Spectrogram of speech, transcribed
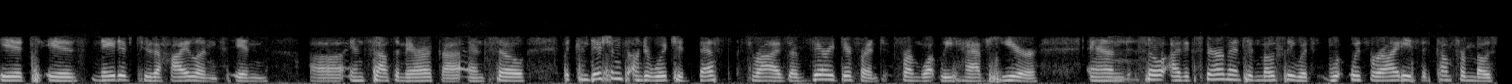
it is native to the highlands in uh, in South America, and so the conditions under which it best thrives are very different from what we have here. And hmm. so I've experimented mostly with with varieties that come from most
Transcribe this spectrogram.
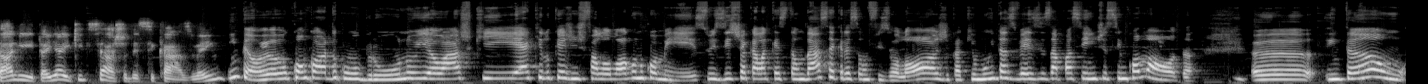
Thalita, e aí, o que, que, você acha desse caso, hein? Então, eu concordo com o Bruno e eu acho que é aquilo que a gente falou logo no começo. Existe aquela questão da secreção fisiológica que muitas vezes a paciente se incomoda. Uh, então,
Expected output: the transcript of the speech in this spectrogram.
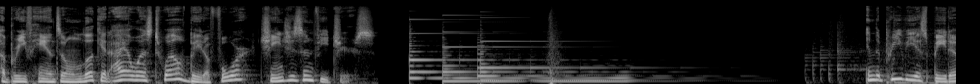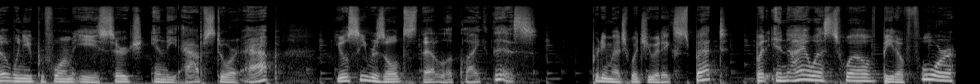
A brief hands-on look at iOS 12 Beta 4 changes and features. In the previous beta, when you perform a search in the App Store app, you'll see results that look like this. Pretty much what you would expect, but in iOS 12 Beta 4,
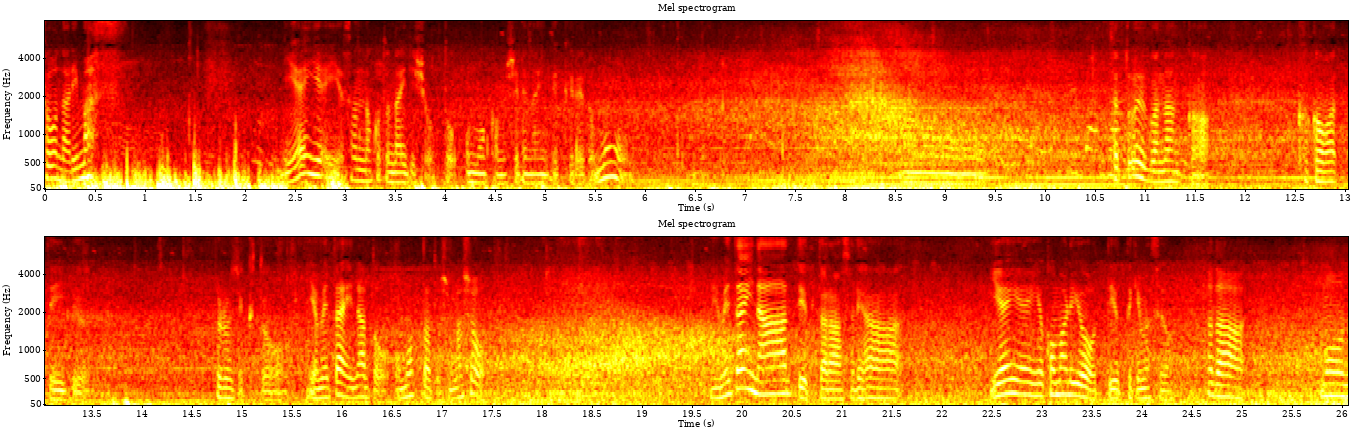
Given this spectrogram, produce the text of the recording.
そうなります。いやいやいやそんなことないでしょうと思うかもしれないんだけれども。あの例えば何か関わっているプロジェクトをやめたいなと思ったとしましょう。やめたいなって言ったらそりゃいやいやいや困るよって言ってきますよ。ただもう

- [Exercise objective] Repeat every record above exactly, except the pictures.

- [Result of the exercise]
Spectrogram of speech, transcribed
it is native to the highlands in uh, in South America, and so the conditions under which it best thrives are very different from what we have here. And hmm. so I've experimented mostly with with varieties that come from most
Transcribe this spectrogram.
Thalita, e aí, o que, que, você acha desse caso, hein? Então, eu concordo com o Bruno e eu acho que é aquilo que a gente falou logo no começo. Existe aquela questão da secreção fisiológica que muitas vezes a paciente se incomoda. Uh, então,
Expected output: the transcript of the speech in this spectrogram.
A brief hands-on look at iOS 12 Beta 4 changes and features. In the previous beta, when you perform a search in the App Store app, you'll see results that look like this. Pretty much what you would expect, but in iOS 12 Beta 4,
Given this spectrogram, produce the text of the recording.
そうなります。いやいやいやそんなことないでしょうと思うかもしれないんだけれども。あの例えば何か関わっているプロジェクトをやめたいなと思ったとしましょう。やめたいなって言ったらそりゃいやいやいや困るよって言ってきますよ。ただもう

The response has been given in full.